[SOURCE MATERIAL]:
::::::::::

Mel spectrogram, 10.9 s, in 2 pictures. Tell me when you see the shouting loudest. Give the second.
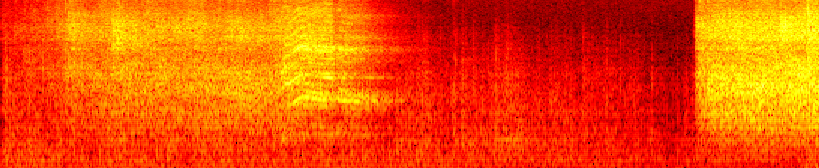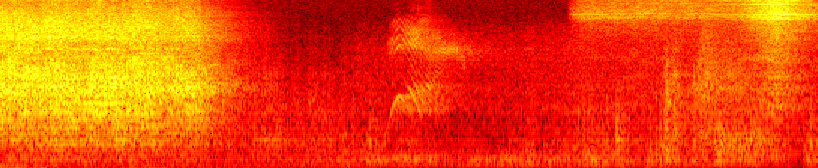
2 s.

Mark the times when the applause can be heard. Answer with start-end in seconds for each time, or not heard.
0.0-2.0, 4.6-6.8.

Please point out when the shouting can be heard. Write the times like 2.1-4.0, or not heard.
1.9-2.5, 8.0-8.6.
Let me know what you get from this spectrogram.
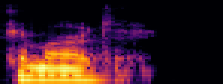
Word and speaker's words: Kimarite: There are not enough Kimarite. – Okay. – Or Kimarites, if you're in Texas. – Kimarite. – Kimarites. No, don't pronounce that middle one. It's silent. That Kimrat.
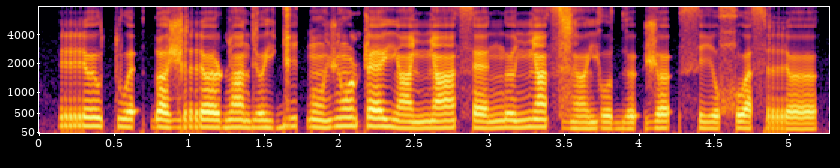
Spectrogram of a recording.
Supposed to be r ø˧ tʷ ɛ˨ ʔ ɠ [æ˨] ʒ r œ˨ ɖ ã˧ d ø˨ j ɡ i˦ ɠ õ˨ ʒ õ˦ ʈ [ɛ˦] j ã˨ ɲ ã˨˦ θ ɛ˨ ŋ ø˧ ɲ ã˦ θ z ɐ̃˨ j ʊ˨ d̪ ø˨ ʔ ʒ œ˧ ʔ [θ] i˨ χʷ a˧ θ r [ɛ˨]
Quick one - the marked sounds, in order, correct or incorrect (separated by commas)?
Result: incorrect, correct, correct, incorrect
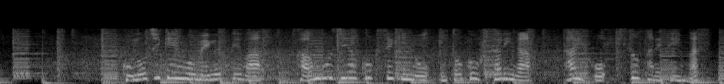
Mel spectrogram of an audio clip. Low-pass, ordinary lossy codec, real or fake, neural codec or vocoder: 5.4 kHz; none; fake; vocoder, 24 kHz, 100 mel bands, Vocos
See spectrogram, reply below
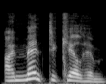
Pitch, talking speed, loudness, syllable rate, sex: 175 Hz, 280 wpm, -16 LUFS, 5.2 syllables/s, male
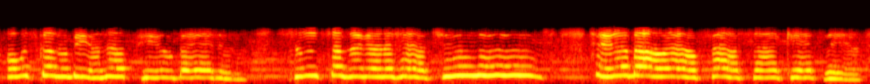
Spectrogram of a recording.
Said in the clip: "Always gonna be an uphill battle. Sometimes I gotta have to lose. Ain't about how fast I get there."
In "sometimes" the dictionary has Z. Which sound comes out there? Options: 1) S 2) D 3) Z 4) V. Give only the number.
3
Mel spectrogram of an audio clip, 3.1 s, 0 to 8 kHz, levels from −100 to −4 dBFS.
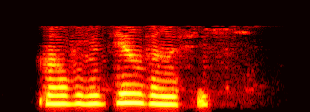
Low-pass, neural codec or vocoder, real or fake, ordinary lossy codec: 7.2 kHz; none; real; AAC, 16 kbps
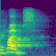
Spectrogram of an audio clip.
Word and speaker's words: plebs: Like, is it plebes or is it plebs? Because there were people in Rome called plebes, weren't there? The poor people. – Am I saying that right? Plebs. You're right. Plebs. You're saying it right. Plebs is the right pronunciation.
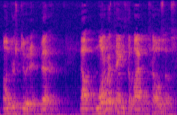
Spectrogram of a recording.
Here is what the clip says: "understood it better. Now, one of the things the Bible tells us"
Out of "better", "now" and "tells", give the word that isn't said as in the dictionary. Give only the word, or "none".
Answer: none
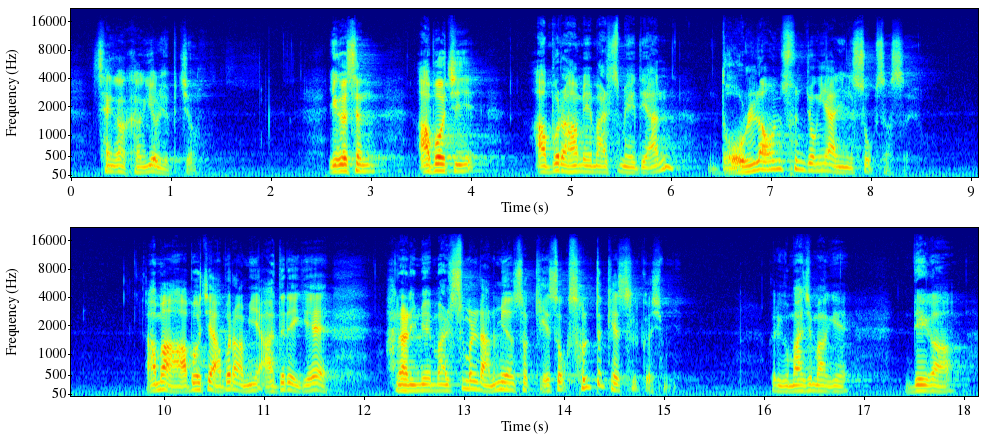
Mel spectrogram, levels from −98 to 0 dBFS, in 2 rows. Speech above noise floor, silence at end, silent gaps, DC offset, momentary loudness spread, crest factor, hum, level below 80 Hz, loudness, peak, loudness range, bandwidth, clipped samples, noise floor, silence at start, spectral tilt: 34 dB; 0.2 s; none; under 0.1%; 15 LU; 26 dB; none; -64 dBFS; -28 LUFS; -4 dBFS; 7 LU; 18 kHz; under 0.1%; -62 dBFS; 0.25 s; -4 dB/octave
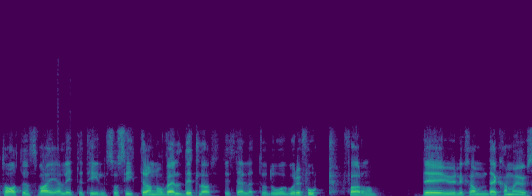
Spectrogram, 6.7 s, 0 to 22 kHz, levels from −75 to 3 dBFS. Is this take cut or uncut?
uncut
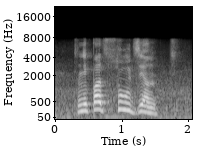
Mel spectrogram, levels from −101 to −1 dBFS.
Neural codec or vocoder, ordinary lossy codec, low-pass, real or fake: codec, 16 kHz, 4 kbps, X-Codec, HuBERT features, trained on general audio; none; none; fake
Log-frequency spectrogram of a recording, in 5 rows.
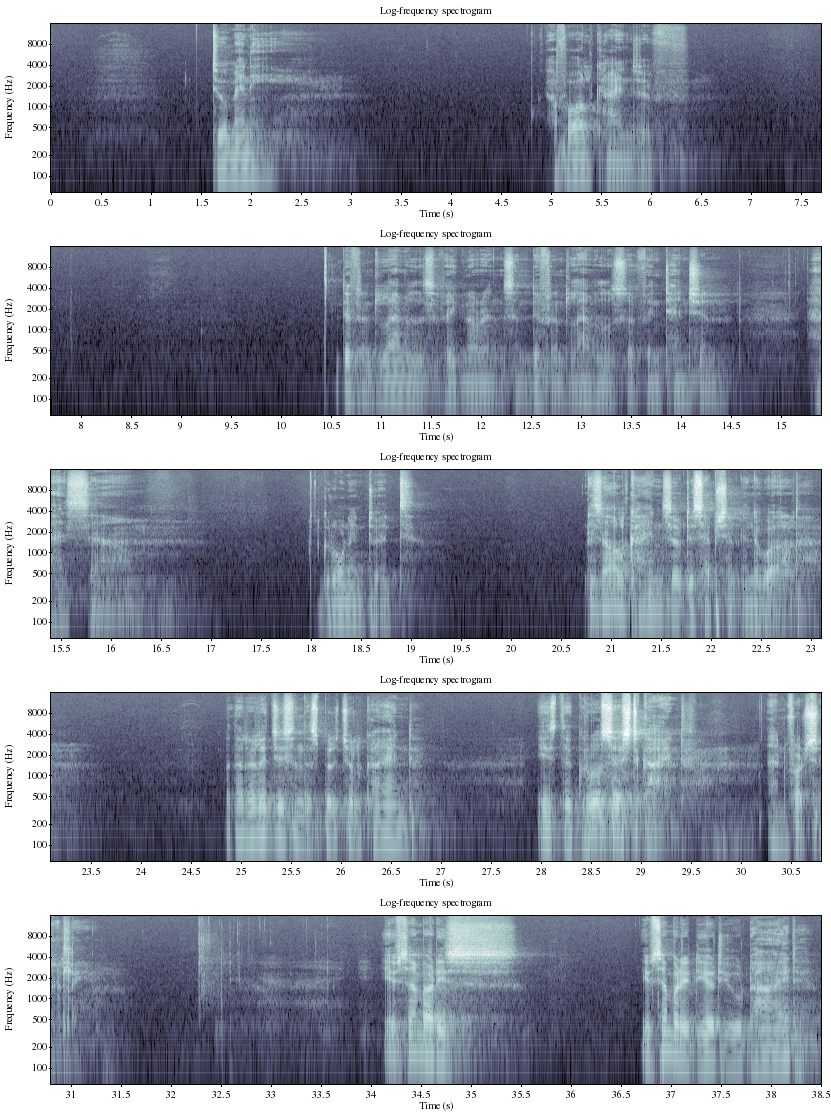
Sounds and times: Speech: 0:01.6 - 0:02.9, 0:04.9 - 0:06.5, 0:10.4 - 0:14.6, 0:15.3 - 0:16.8, 0:18.0 - 0:19.2, 0:20.8 - 0:23.4, 0:24.8 - 0:27.0, 0:28.0 - 0:31.6, 0:34.1 - 0:35.6, 0:36.7 - 0:38.5.

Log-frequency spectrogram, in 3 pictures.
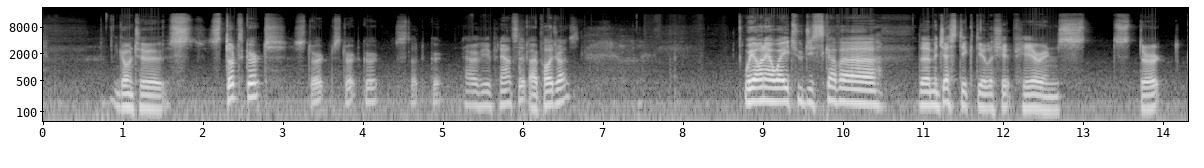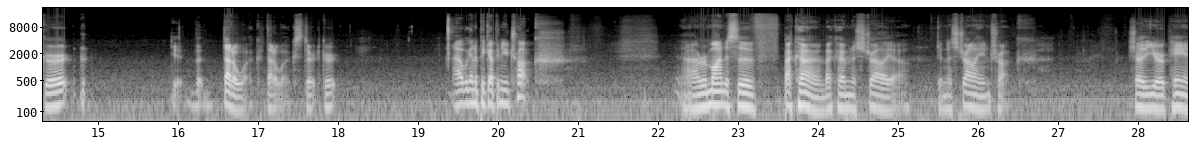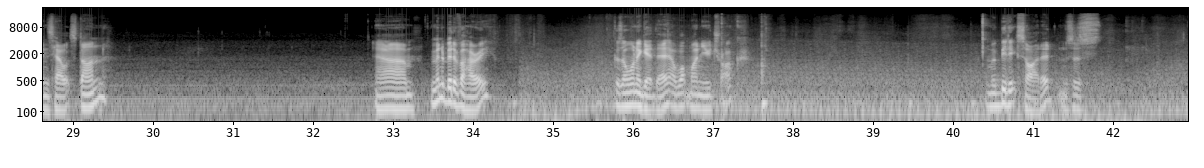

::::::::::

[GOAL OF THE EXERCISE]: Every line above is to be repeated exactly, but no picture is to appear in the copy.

[WRITTEN ANSWER]:
Mel spectrogram, 10.9 s, in 2 pictures. Tell me when you see the shouting loudest. Give the second.
2 s.

Mark the times when the applause can be heard. Answer with start-end in seconds for each time, or not heard.
0.0-2.0, 4.6-6.8.

Please point out when the shouting can be heard. Write the times like 2.1-4.0, or not heard.
1.9-2.5, 8.0-8.6.
Let me know what you get from this spectrogram.
Word and speaker's words: Kimarite: There are not enough Kimarite. – Okay. – Or Kimarites, if you're in Texas. – Kimarite. – Kimarites. No, don't pronounce that middle one. It's silent. That Kimrat.
Spectrogram of a recording.
Supposed to be r ø˧ tʷ ɛ˨ ʔ ɠ [æ˨] ʒ r œ˨ ɖ ã˧ d ø˨ j ɡ i˦ ɠ õ˨ ʒ õ˦ ʈ [ɛ˦] j ã˨ ɲ ã˨˦ θ ɛ˨ ŋ ø˧ ɲ ã˦ θ z ɐ̃˨ j ʊ˨ d̪ ø˨ ʔ ʒ œ˧ ʔ [θ] i˨ χʷ a˧ θ r [ɛ˨]
Quick one - the marked sounds, in order, correct or incorrect (separated by commas)?
Result: incorrect, correct, correct, incorrect
Mel spectrogram of an audio clip. Low-pass, ordinary lossy codec, real or fake, neural codec or vocoder: 5.4 kHz; none; fake; vocoder, 24 kHz, 100 mel bands, Vocos
See spectrogram, reply below
Pitch, talking speed, loudness, syllable rate, sex: 175 Hz, 280 wpm, -16 LUFS, 5.2 syllables/s, male
Spectrogram of a recording.
Said in the clip: "Always gonna be an uphill battle. Sometimes I gotta have to lose. Ain't about how fast I get there."
In "sometimes" the dictionary has Z. Which sound comes out there? Options: 1) S 2) D 3) Z 4) V. Give only the number.
3
Mel spectrogram of an audio clip, 3.1 s, 0 to 8 kHz, levels from −100 to −4 dBFS.
Low-pass, neural codec or vocoder, real or fake, ordinary lossy codec: 7.2 kHz; none; real; AAC, 16 kbps
Spectrogram of an audio clip.
Word and speaker's words: plebs: Like, is it plebes or is it plebs? Because there were people in Rome called plebes, weren't there? The poor people. – Am I saying that right? Plebs. You're right. Plebs. You're saying it right. Plebs is the right pronunciation.
Spectrogram of a recording.
Here is what the clip says: "understood it better. Now, one of the things the Bible tells us"
Out of "better", "now" and "tells", give the word that isn't said as in the dictionary. Give only the word, or "none".
Answer: none
Mel spectrogram, levels from −98 to 0 dBFS, in 2 rows. Speech above noise floor, silence at end, silent gaps, DC offset, momentary loudness spread, crest factor, hum, level below 80 Hz, loudness, peak, loudness range, bandwidth, clipped samples, noise floor, silence at start, spectral tilt: 34 dB; 0.2 s; none; under 0.1%; 15 LU; 26 dB; none; -64 dBFS; -28 LUFS; -4 dBFS; 7 LU; 18 kHz; under 0.1%; -62 dBFS; 0.25 s; -4 dB/octave
Spectrogram, 6.7 s, 0 to 22 kHz, levels from −75 to 3 dBFS. Is this take cut or uncut?
uncut
Mel spectrogram, levels from −101 to −1 dBFS.
Neural codec or vocoder, ordinary lossy codec, low-pass, real or fake: codec, 16 kHz, 4 kbps, X-Codec, HuBERT features, trained on general audio; none; none; fake
Log-frequency spectrogram of a recording, in 5 rows.
Sounds and times: Speech: 0:01.6 - 0:02.9, 0:04.9 - 0:06.5, 0:10.4 - 0:14.6, 0:15.3 - 0:16.8, 0:18.0 - 0:19.2, 0:20.8 - 0:23.4, 0:24.8 - 0:27.0, 0:28.0 - 0:31.6, 0:34.1 - 0:35.6, 0:36.7 - 0:38.5.

Log-frequency spectrogram, in 3 pictures.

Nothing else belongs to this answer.